* [Work instruction] Could you repeat, word for word, the line with "Can you write" and every line after it in the records below, leaving out any pictures?

___ Data for this exercise

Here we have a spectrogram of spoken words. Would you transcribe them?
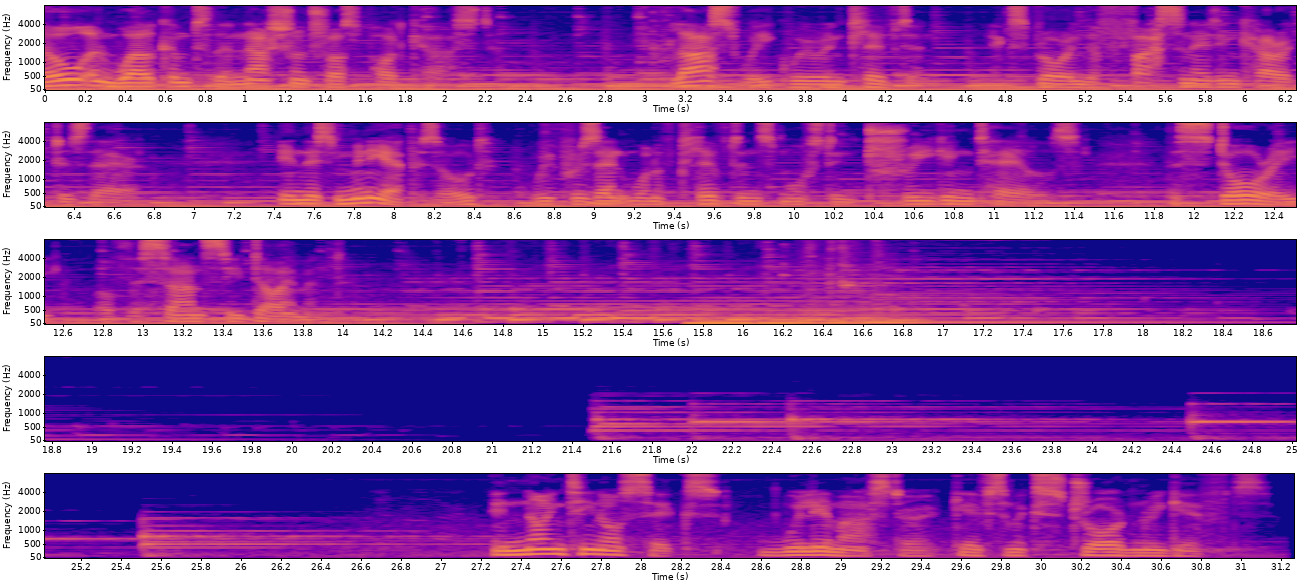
Hello and welcome to the National Trust podcast. Last week we were in Cliveden, exploring the fascinating characters there. In this mini episode, we present one of Cliveden's most intriguing tales the story of the Sancy Diamond. In 1906, William Astor gave some extraordinary gifts.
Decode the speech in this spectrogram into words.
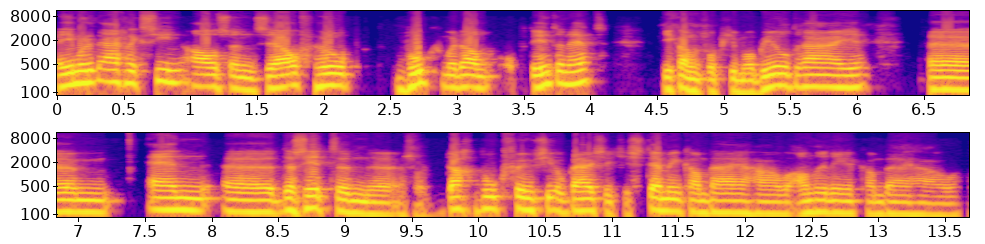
En je moet het eigenlijk zien als een zelfhulp boek, maar dan op het internet. Je kan het op je mobiel draaien. Ehm, en uh, er zit een, een, soort dagboekfunctie ook bij, zodat je stemming kan bijhouden, andere dingen kan bijhouden.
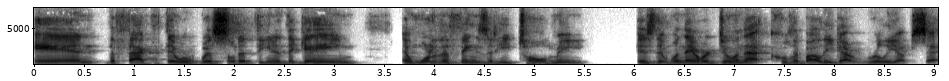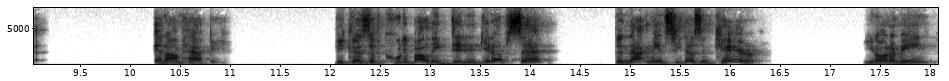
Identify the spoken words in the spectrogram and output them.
and the fact that they were whistled at the end of the game and one of the things that he told me is that when they were doing that Koulibaly got really upset and I'm happy because if Koulibaly didn't get upset then that means he doesn't care you know what I mean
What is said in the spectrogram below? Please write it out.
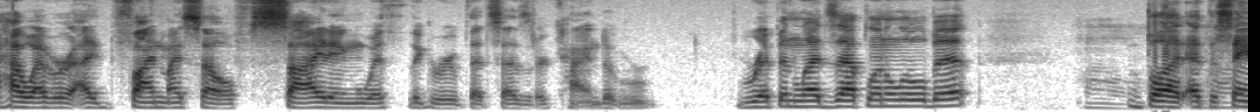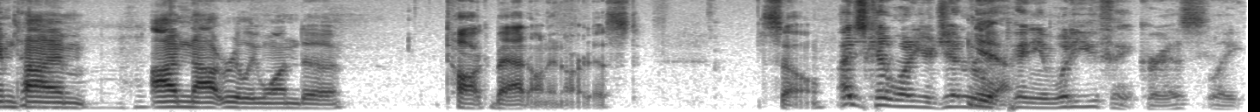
However, I find myself siding with the group that says they're kind of ripping Led Zeppelin a little bit. But at the same time, I'm not really one to talk bad on an artist. So, I just kind of wanted your general Yeah. opinion. What do you think, Chris? Like,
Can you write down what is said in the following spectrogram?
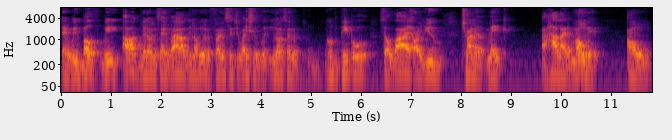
then we both we all been on the same vibe. You know, we in a flirting situation with you know I'm saying a group of people. So why are you trying to make a highlighted moment on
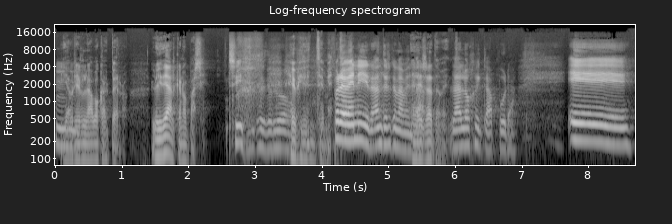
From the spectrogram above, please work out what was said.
y abrirle la boca al perro. Lo ideal que no pase, Sí, desde luego. evidentemente. Prevenir antes que lamentar. Exactamente. La lógica pura. Eh,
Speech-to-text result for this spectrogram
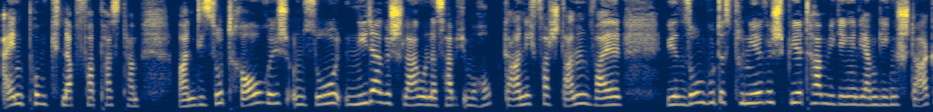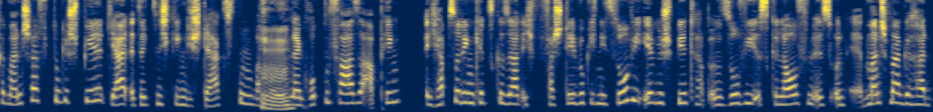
einen Punkt knapp verpasst haben, waren die so traurig und so niedergeschlagen und das habe ich überhaupt gar nicht verstanden, weil wir so ein gutes Turnier gespielt haben. Wir, gegen, wir haben gegen starke Mannschaften gespielt, ja, also jetzt nicht gegen die stärksten, was mhm. in der Gruppenphase abhing, ich habe so den Kids gesagt, ich verstehe wirklich nicht so, wie ihr gespielt habt und so, wie es gelaufen ist. Und äh, manchmal gehört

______

* [Output]
Can you write down what is said in the following spectrogram?
then we both we all been on the same vibe. You know, we in a flirting situation with you know I'm saying a group of people. So why are you trying to make a highlighted moment on
From the spectrogram above, please work out what was said.
y abrirle la boca al perro. Lo ideal que no pase, Sí, desde luego. evidentemente. Prevenir antes que lamentar. Exactamente. La lógica pura. Eh,
Speech-to-text result for this spectrogram
einen Punkt knapp verpasst haben, waren die so traurig und so niedergeschlagen und das habe ich überhaupt gar nicht verstanden, weil wir so ein gutes Turnier gespielt haben. Wir, gegen, wir haben gegen starke Mannschaften gespielt, ja, also jetzt nicht gegen die stärksten, was mhm. in der Gruppenphase abhing, ich habe so den Kids gesagt, ich verstehe wirklich nicht so, wie ihr gespielt habt und so, wie es gelaufen ist. Und äh, manchmal gehört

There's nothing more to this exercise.